Top 10 Tips for Beginners in PokemonSince Diamond and Pearl remakes got announced (FINALLY), I predict that beginners will play this. Here's a couple tips for you guys (also feel free to add more if you like). Oh yeah, and this just doesn't go for the remakes. This goes for all the Pokemon games so pika pika.
You should also prioritize your master ball on legendaries with factors that makes them harder to capture. For example, keeping your master ball for an electric type might not be a bad idea since electric types are immune to paralysis status which is a useful status for capture.
Seriously! Don't miss on shinies. I only caught like 6 shinies in my life, and two of them are the red gyarados, and the shiny Metagross of ORAS.
To show you the usefulness of moves of different types, let's take Conkeldurr as an example. It is a fighting type so you might want to only give fighting type moves for STAB. However, that leaves you vulnerable to psychic, ghost, flying, and fairy types. That's why instead of four fighting type moves it is better to have only one fighting type move, and have knock off to deal super effective damage against ghost and psychic type, ice punch for flying types, and poison jab for fairy types. There are some cases however where you might want to use two moves of the same type, but that serves different purpose. To go back on Conkeldurr, I can for example have Drain Punch as my main way to deal damage, as well as recover, and Mach Punch in case the opponent is at low HP, and I need to go first on the next turn.
Of course, if you are playing any games from Sun and Moon and onwards (until they may or may not bring them back in the Sinnoh remakes, cause who knows?), HMs are not a thing anymore, so you don't have to worry about that. However, in the games where HMs are a thing, I recommend you using an HM slave, which is basically a pokemon that exist in your party only to use HM. For example, in ORAS, I used a Slaking who learned Strength, cut, nature power, and rock smash. It was surprisingly useful in moments where I had to use it in battle, but its main purpose was to use those HMs to make me progress through the game. The reason why I recommend you to do this, is because HMs are often not very good to use in battles, even in a playthrough (Surf and Fly being exceptions). And you can't make your pokemon forget about those moves until you find a NPC that makes you forget those moves, or in the case of older games, you are stuck with those moves forever.
You pretty much should train your pokemon equally to have your stats well spread. It not only makes the game easier since you are not reliant on only one pokemon, but also, it is just more fun if you ask to me. I mean having a full team of 6 and learning how to use each of them in the situations they are strong, is way more fun than just playing one pokemon through the whole game. At least in my opinion.
You can do that if you want a challenge or just want to have fun, and in fact, with double types, you might do something cool with your team, but if you want to be the strongest as possible in your playthrough, let's just say this is not optimal, and you better try not having more than two or three pokemon of the same type, for covering the whole type chart.
In other words, learn your type chart. Don't use ground type attack on a flying type. It's a bad idea. This is useful for both playthroughs, and especially competitive play.

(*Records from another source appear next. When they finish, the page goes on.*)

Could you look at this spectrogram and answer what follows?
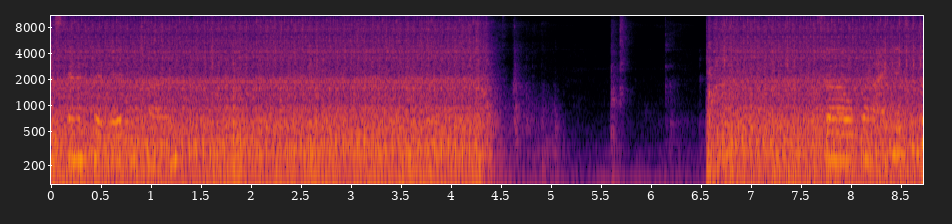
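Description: A sewing machine stitching a baby blanket hums and whirs at a steady rapid pace, stops for about two seconds, then starts up again just as loud.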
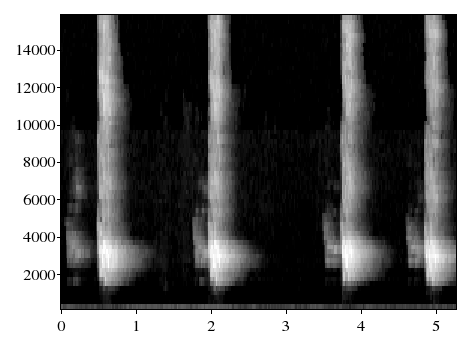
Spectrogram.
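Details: Four rasping budgerigar contact calls at roughly 1.5-second intervals, used to call back an escaped bird, with a quiet low hum behind them.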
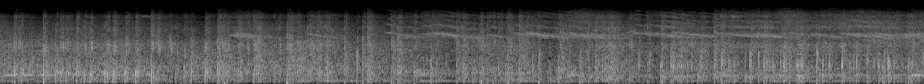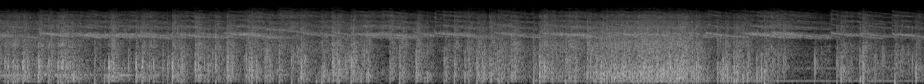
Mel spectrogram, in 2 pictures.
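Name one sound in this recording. Firecrackers crackle and pop rapidly outdoors.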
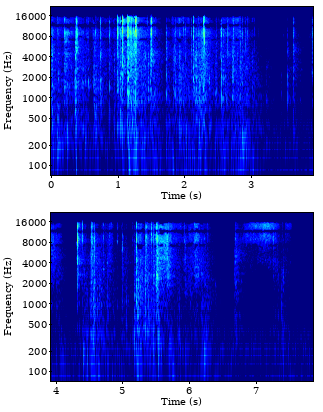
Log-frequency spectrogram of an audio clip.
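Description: Plastic Dentastix treat bag crinkling and rustling as hands dig in and pull a chew out. The crackling is loudest in the first few seconds, then thins and stops shortly before the end.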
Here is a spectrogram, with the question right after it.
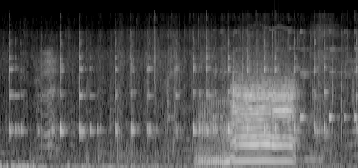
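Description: A sheep gives a single wavering, nasal bleat after a run of faint tinkling, bell-like notes.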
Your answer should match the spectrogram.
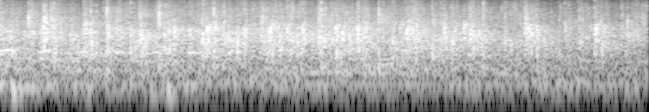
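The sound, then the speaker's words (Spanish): An audience applauds steadily, many hands clapping in a dense, even patter that holds at a moderate level throughout without any voices rising above it. “sí, sí, aplauda, siguen aplauda.”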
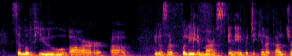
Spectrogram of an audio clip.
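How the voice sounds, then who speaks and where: Dark and mellow, a woman's fairly low voice moves at a fairly quick pace. Room echo is audible. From Pakistan. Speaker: panel moderator. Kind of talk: panel Q&A.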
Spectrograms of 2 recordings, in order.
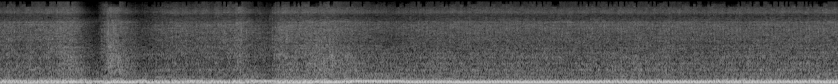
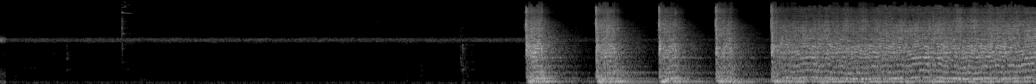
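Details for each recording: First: Ford 460 big-block V8 pulled from an RV, formerly rust-seized and freed, now idling smoothly and evenly; normal idle. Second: Ford 460 big-block V8 pulled from an RV, formerly rust-seized, carburetors swapped, Excel super coil fitted: several short starter bursts then one long even crank, turning freely but never firing. Spark was present earlier, now none at all.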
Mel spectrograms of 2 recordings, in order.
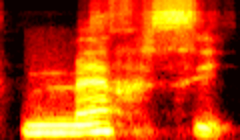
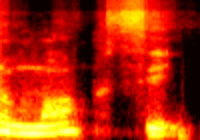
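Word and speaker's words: merci: মেরসি, মেরসি, আমরা তো জানি ই হচ্ছে উ, তো এটা আমার হওয়ার কথা ছিল মক্সি, এরকম হওয়ার কথা ছিল,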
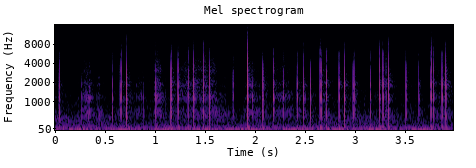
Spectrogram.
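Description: Long nails scratch the textured cloth cover of a lilac hardcover notebook with a solid paper block. A quick, uneven series of short, dry scratches rasps over a soft hiss, each stroke bright and gritty and stopping dead with no ring.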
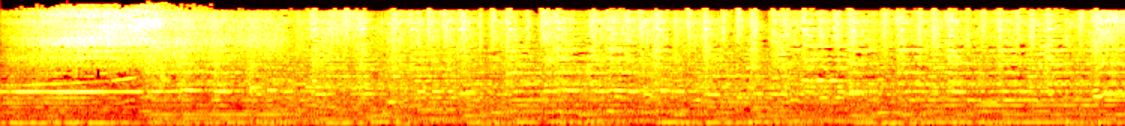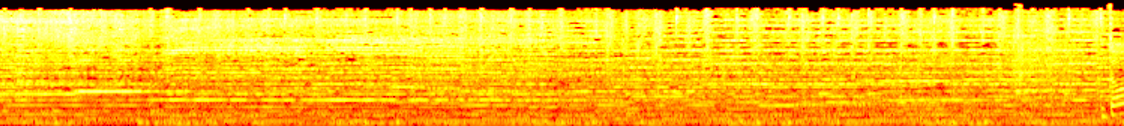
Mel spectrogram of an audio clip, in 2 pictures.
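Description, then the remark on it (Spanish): Full, sustained orchestral music recorded with an orchestra plays steadily throughout, with rich layered tones and a constant loud level; no one speaks over it. “que es el nombre también del disco que grabó con la … y que suena así.”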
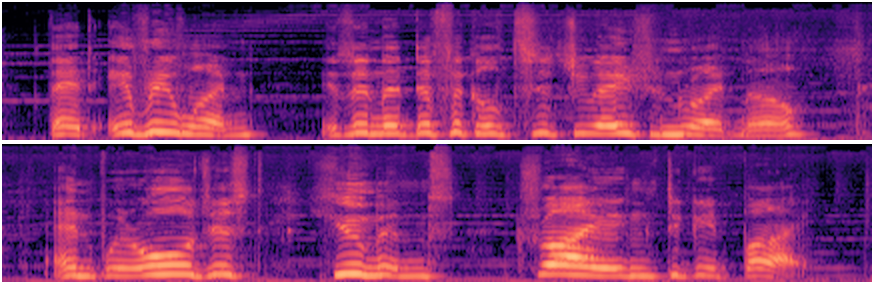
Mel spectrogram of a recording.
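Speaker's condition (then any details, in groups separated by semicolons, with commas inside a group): Quadriplegic cerebral palsy, severe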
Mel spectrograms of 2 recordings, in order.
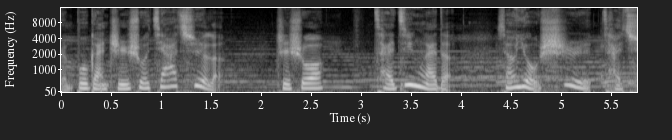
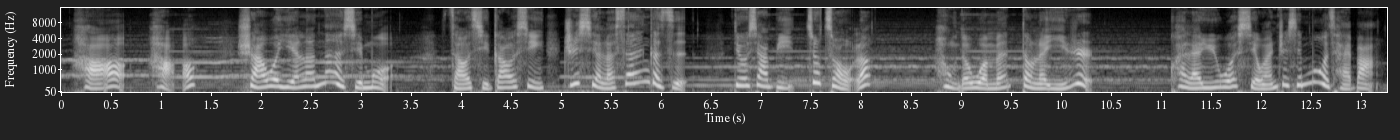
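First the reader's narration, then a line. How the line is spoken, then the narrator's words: Laughing. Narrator (Chinese): 晴雯 笑说道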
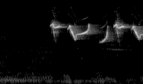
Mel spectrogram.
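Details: Cinereous tit, a tutor recording of the lively 'wucit wucit' song style: quick clear whistled notes that swoop down and up, in four or five rapid phrases with no other sound.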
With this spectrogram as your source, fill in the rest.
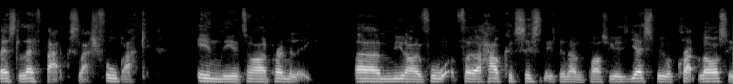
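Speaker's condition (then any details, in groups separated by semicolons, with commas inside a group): No condition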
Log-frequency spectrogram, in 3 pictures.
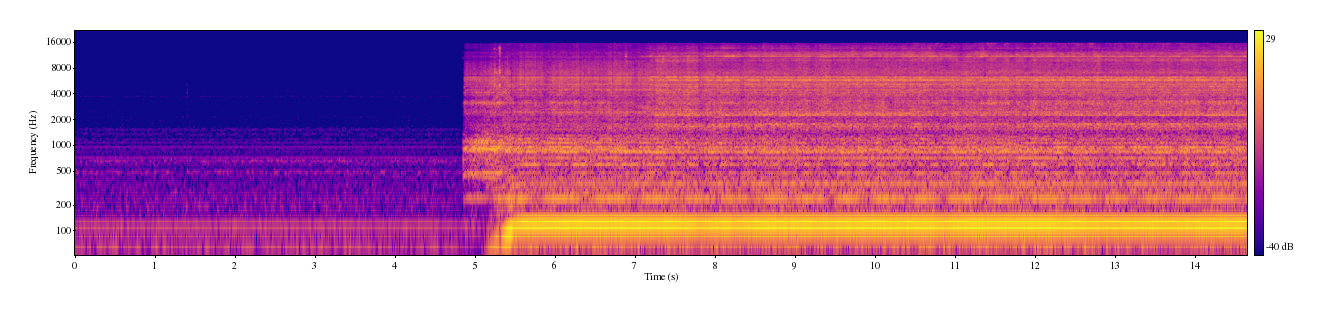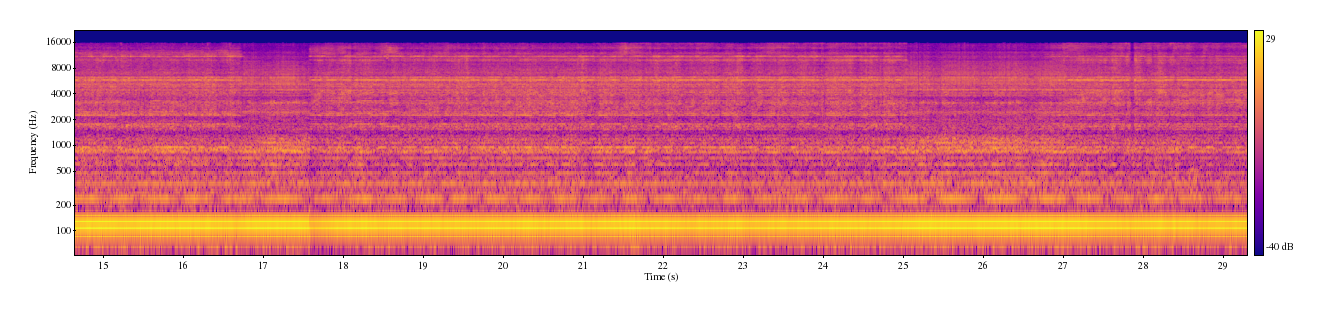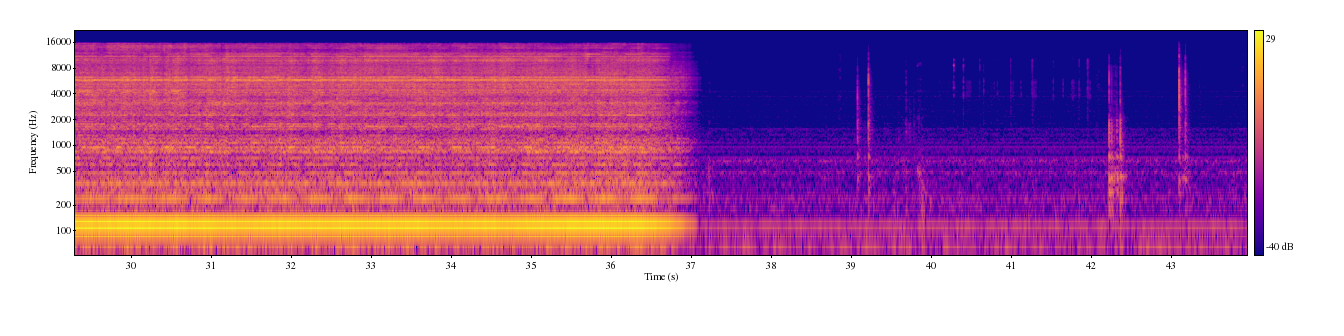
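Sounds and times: bench grinder humming: 4.9 - 37.1.

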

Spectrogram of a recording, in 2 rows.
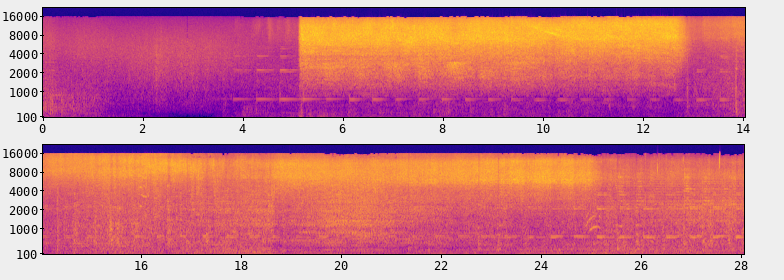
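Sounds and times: train rumbling and clattering past: 3.6 - 28.0
loud steam hiss: 5.1 - 25.5.

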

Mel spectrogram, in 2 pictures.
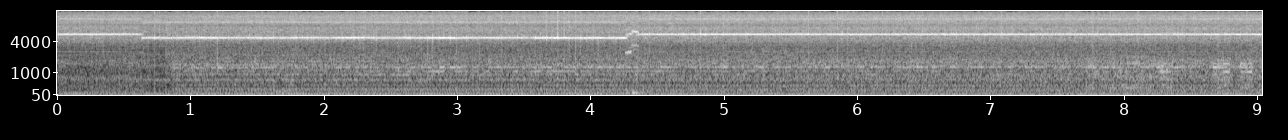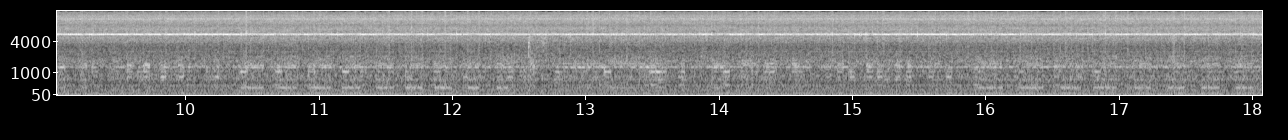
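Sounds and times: milling machine cutting metal: 7.5 - 18.0.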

When I was younger, I thought status moves, which are the moves that makes no direct damage, were bad, because I didn't see the point of not directly attacking. However, I now know, and want to let you guys know that those moves can legit be some of the most useful moves ever. Poisoning the opponent is super useful on the long term, burning your opponent with Will O Wisp makes physical attacker hit way less hard than usual, paralyzing an opponent makes the opponent way slower, on top of preventing the opponent from attacking, boosting moves like swords dance or dragon dance raises your stats, allowing you to sweep your opponent, etc. Status moves can be very useful in playthroughs (status moves actually make the unfamous Whitney and her Miltank much easier to beat), and even more in competitive, where they are so common that Taunt, a move that prevents the opponent from using status moves, is considered a very good move. So yeah, don't underestimate those moves.
You should always consider the stats of the pokemon you use in order to choose the move it learns. The most obvious thing to look at are the offensive stats. Let's take Salazzle for example. This is a pokemon with a much higher special attack, than physical attack, therefore, sludge bomb, a special move, is a way better move for it than poison jab, a physical move. However, you might wanna look at the defensive stats, and speed stats as well. For example, Close Combat is a fighting type move with very high power, but lowers the defenses of the user, therefore a pokemon like Infernape, who is really fast, but has low defenses, which therefore relies on outspeeding his opponent and killing them in one hit to prevent them from killing him, is good with that move. However, a more defensive fighting type, like Conkeldurr might, who is slow, but can tank a lot of hits, might prefer Drain Punch, which has a lower power, but has no drawback, and even gives you more HP back.
It is utterly miserable when you work super hard, such as gaining badges and evolving your pokemon and then you forget to save. The fact that you have to redo everything alone is a pain and even more so if you caught a legendary, beat the champion or found a shiny pokemon just makes it more frustrating.